“That’s not fair! You made me lose my last life!” We wrestled amongst the pillows, pushing them out of the way, scraping our elbows and knees on the rough wooden floor from the unfinished wood planks. A tingle-a-ling-a-ling announced a text. “Give me my phone. That’s a text from my mom. If I don’t answer it, she’ll make me come home.”
Ronak handed me the phone with a sigh and rolled onto his back to inspect his elbows. I looked at the text. Mom didn’t usually text so soon after I left. Mostly just to let me know to come home for lunch.
“Look. It’s not from my mom.”
“What? Who else would text you? I though only your mom had your number?”
We read the text together, “Don’t touch it! Never touch it!” There was no number, only a blank space.
That was the first communication from Lorena, who explained that she lived in a parallel universe. Even though they could read her texts, my parents called her my invisible friend throughout my entire childhood, convincing my best friend, though he’d been there for the first message.
For years, I had no clue what “it” was, for she was not forthcoming with an explanation. We discussed everything else. Her responses came always a day later, apparently due to some time-space interference that I still don’t fully comprehend. She had no clue why we could communicate by text, just that it was a rare phenomenon which made her a minor celebrity in her town and me a weirdo in mine.
In a new home way out in the country, my dad decided to get satellite TV, and a dish hung off the southwest corner of our house. We got some new stations, some in different languages, intriguing my dad, who watched despite the language barrier. He especially loved Bollywood films in Hindi.
“Dad, that’s the doll! In the left corner on the dresser.” He spit air through his teeth and changed the channel. “There it is again! I swear—on the bookshelf next to the blue book.” Another channel.
Before I could point it out on top of the fridge in the soap opera, Dad burst out with, “Stop it! Just stop it!” He took a deep breath and continued, “Son, it’s not there. You’re old enough to give up these games. No one sees it. It’s not there. No connection with your invisible friend. It’s time to let her go, Jimmy.” He held out his hand to me, man to man. “Deal?”

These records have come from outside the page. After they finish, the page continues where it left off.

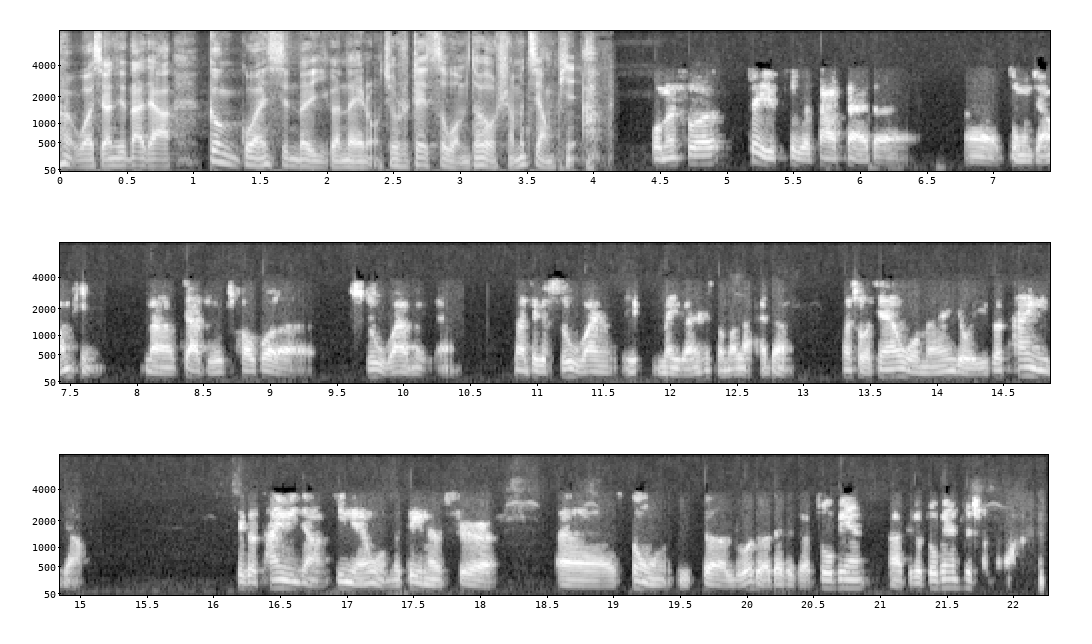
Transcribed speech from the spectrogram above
我相信大家更关心的一个内容，就是这次我们都有什么奖品啊？我们说这一次的大赛的呃总奖品，那价值超过了十五万美元。那这个十五万美元是怎么来的？那首先我们有一个参与奖，这个参与奖今年我们定的是呃送一个罗德的这个周边啊，这个周边是什么呢？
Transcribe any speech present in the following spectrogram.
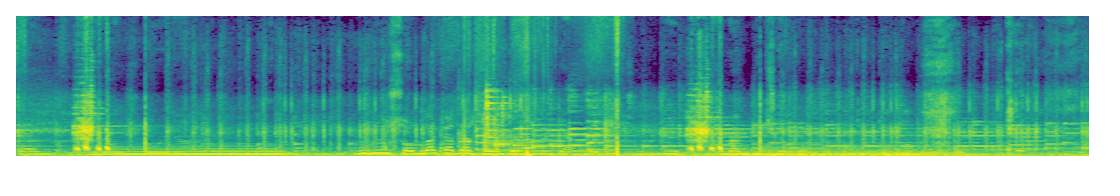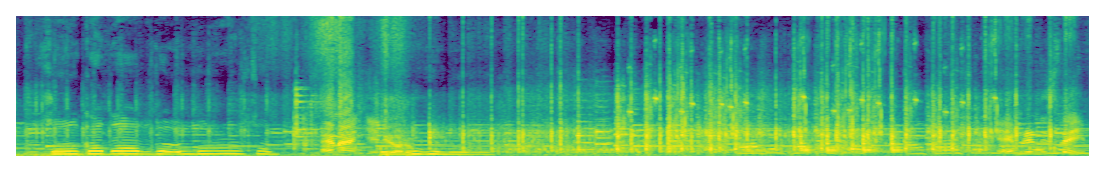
sen bunun sonuna kadar doldurarak yapmalıyız. Çünkü hemen bitiyor. Son kadar doldurursam Hemen geliyorum. hızlı geliyorum. Emrinizdeyim.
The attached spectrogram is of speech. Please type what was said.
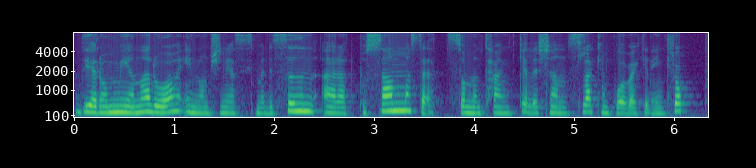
Det de menar då inom kinesisk medicin är att på samma sätt som en tanke eller känsla kan påverka din kropp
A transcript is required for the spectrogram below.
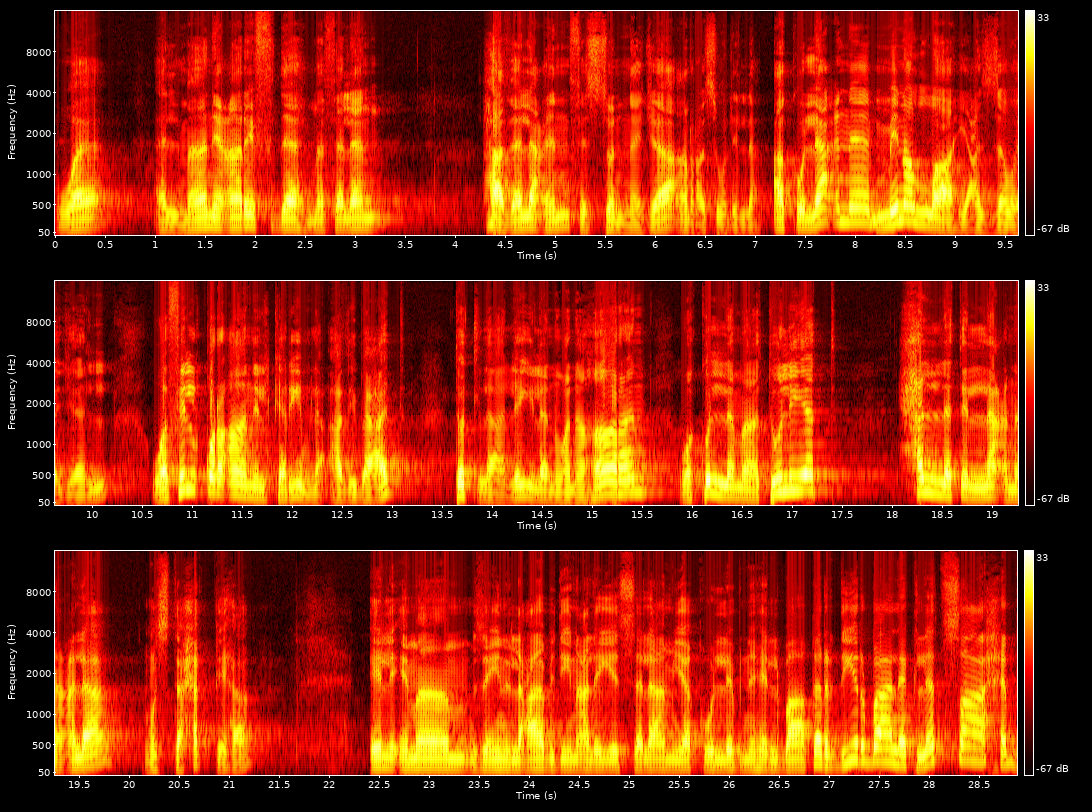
والمانع رفده مثلا. هذا لعن في السنة جاء عن رسول الله. أكو لعنة من الله عز وجل وفي القرآن الكريم لا هذه بعد تتلى ليلا ونهارا وكلما تليت حلت اللعنة على مستحقها. الإمام زين العابدين عليه السلام يقول لابنه الباقر دير بالك لا تصاحب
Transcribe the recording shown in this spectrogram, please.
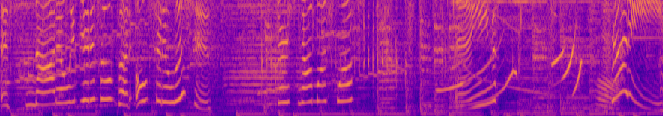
it's not only beautiful, but also delicious! There's not much left. And... Ready!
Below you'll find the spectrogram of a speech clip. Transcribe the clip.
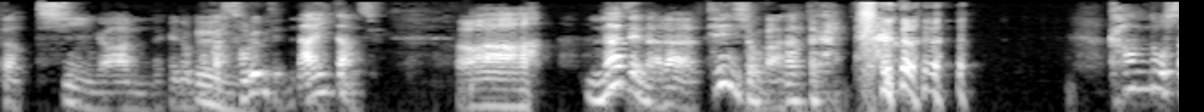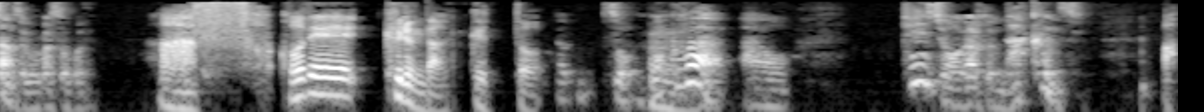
たシーンがあるんだけど、僕はそれを見て泣いたんですあよ。なぜなら、テンションが上がったから。感動したんですよ、僕はそこで。あ。ああ、そこで来るんだ、ぐっと。そう、うん僕は、あの、テンション上がると泣くんですよ。あ、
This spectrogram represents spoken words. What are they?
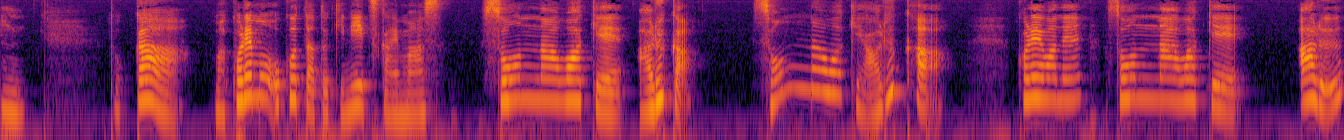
うん。とか、まあ、これも起こった時に使います。そんなわけあるか？そんなわけあるか？これはね、そんなわけある？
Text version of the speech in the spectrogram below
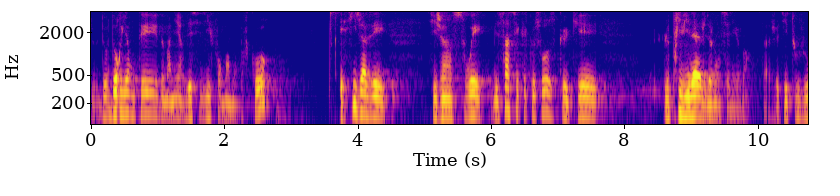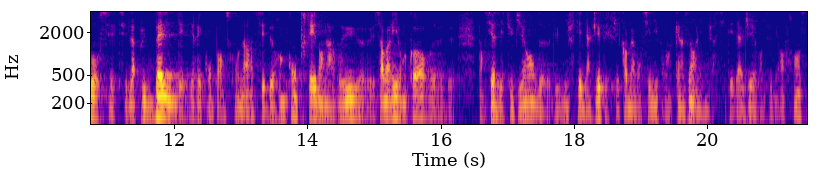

I shook his hand and said, “Deal,” and mentioned it not once more, though it appeared on every show.
Again and again, Lorena texted, “Don’t touch it! Never touch it!” Why, I don’t know. It was on TV. I couldn’t touch it.
Until I was 21 and saw the little, pinkish, angelic papier-mache doll in a store, sitting on a shelf next to toothpaste. Then another store, right by the candy I was choosing. I noticed it as I was picking up the bag, and I dropped the bag at my feet, picked it up, and went on my day. It was unnerving to be so close to a forbidden object from a parallel universe that no one else here could see.
I married in my mid-30s a widow with two children, children I adopted and love as my own. Lorena knows about my wife, yet she remains my secret. I’m still in the dark about her connection to the freaky, papier-mache doll that I’m now seeing everywhere. My wife knows nothing.
Last Tuesday, the doll appeared in the fridge behind the milk. I spilled milk all over the floor when I saw her. I cleaned it up, but I did not cry. Honestly, I wanted to cry. I mean, in the fridge…really?
Lorena chose to stay with the woman who was selected as her youth partner after school. She says this often happens. I’m glad she’s happy. I know that throughout her life she has continued to be a recognizable figure for her unusual connection to me. I, however, may be going mad from it. That freaking doll is everywhere, and I’m not supposed to touch it. I don’t know the consequences of such an action, but my lifelong fear of accidentally doing so keeps me on edge as she proliferates in my life. I have no one to talk to about this. Not even Lorena.
I now stand still in my living room, staring at my little girl as she gradually morphs into a little, pink angel.